The severity of COVID-19 illness may be influenced by what researchers call “cytokine storms.”

In a new study, investigators assessed 522 COVID-19 patients, aged 5 days to 97 years, who were admitted to two hospitals in Wuhan, China, in December and January. The study also included a “control group” of 40 healthy people.

Compared to the control group, 76% of COVID-19 patients had significantly lower levels of T cells — a type of white blood cell that plays a crucial role in immune response against viral infections.

Patients admitted to the intensive care unit had much lower T cell counts than those who didn’t require ICU care. Patients over age 60 had the lowest T cell counts, the findings showed.

And the T cells that did survive in COVID-19 patients were exhausted and unable to function at full capacity, the study authors said.

COVID-19 patients also had high levels of cytokines — a protein that normally helps fight off infection. Too many cytokines can prompt an excessive inflammatory response called a “cytokine storm,” which causes the proteins to attack healthy cells.

That suggests the new coronavirus does not attack T cells directly. Instead, it triggers the cytokine release, which results in the loss and exhaustion of T cells, according to the authors of the study published May 1 in the journal Frontiers in Immunology.

The study results provide new clues on how to treat COVID-19, the researchers said.

“We should pay more attention to T cell counts and their function, rather than respiratory function of patients,” study author Dr. Yongwen Chen of Third Military Medical University in Chongqing, China, said in a journal news release.

Chen added that “more urgent, early intervention may be required in patients with low T lymphocyte counts.”

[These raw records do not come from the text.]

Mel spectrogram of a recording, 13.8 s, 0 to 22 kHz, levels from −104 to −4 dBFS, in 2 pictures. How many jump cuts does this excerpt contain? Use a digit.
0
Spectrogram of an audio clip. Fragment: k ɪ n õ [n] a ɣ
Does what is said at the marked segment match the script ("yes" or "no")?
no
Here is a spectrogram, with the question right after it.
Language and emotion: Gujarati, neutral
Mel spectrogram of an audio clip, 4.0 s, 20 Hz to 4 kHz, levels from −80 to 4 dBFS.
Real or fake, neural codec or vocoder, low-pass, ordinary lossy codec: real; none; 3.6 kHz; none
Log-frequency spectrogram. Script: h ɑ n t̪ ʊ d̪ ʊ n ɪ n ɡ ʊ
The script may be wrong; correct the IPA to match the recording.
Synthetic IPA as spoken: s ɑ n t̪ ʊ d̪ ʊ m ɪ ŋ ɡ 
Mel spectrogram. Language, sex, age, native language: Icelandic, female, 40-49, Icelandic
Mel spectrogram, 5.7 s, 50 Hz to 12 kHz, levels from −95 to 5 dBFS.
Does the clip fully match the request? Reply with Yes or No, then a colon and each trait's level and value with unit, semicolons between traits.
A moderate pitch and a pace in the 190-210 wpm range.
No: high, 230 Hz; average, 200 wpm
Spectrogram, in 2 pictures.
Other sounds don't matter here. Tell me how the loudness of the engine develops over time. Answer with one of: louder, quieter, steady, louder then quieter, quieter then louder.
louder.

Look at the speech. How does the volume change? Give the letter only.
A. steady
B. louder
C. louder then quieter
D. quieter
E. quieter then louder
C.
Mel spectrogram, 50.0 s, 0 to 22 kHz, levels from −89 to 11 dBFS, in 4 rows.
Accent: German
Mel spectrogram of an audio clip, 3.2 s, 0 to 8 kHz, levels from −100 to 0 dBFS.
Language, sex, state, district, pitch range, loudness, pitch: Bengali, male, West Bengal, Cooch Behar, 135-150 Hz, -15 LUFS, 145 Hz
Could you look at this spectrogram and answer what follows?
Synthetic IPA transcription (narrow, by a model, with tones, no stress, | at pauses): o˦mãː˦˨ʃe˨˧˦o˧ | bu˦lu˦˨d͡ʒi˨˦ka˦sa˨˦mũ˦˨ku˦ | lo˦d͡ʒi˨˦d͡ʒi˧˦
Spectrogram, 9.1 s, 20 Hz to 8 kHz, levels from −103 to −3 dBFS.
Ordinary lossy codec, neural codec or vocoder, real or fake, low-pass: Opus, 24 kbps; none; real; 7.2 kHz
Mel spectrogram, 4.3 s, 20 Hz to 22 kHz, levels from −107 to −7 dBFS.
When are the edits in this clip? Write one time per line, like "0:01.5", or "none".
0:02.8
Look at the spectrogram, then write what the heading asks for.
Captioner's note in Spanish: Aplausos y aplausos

In addition, he noted, future research should focus on pinpointing subgroups of T cells that may be most important in COVID-19, along with identifying drugs that boost T cell counts and functioning.

Source: HealthDay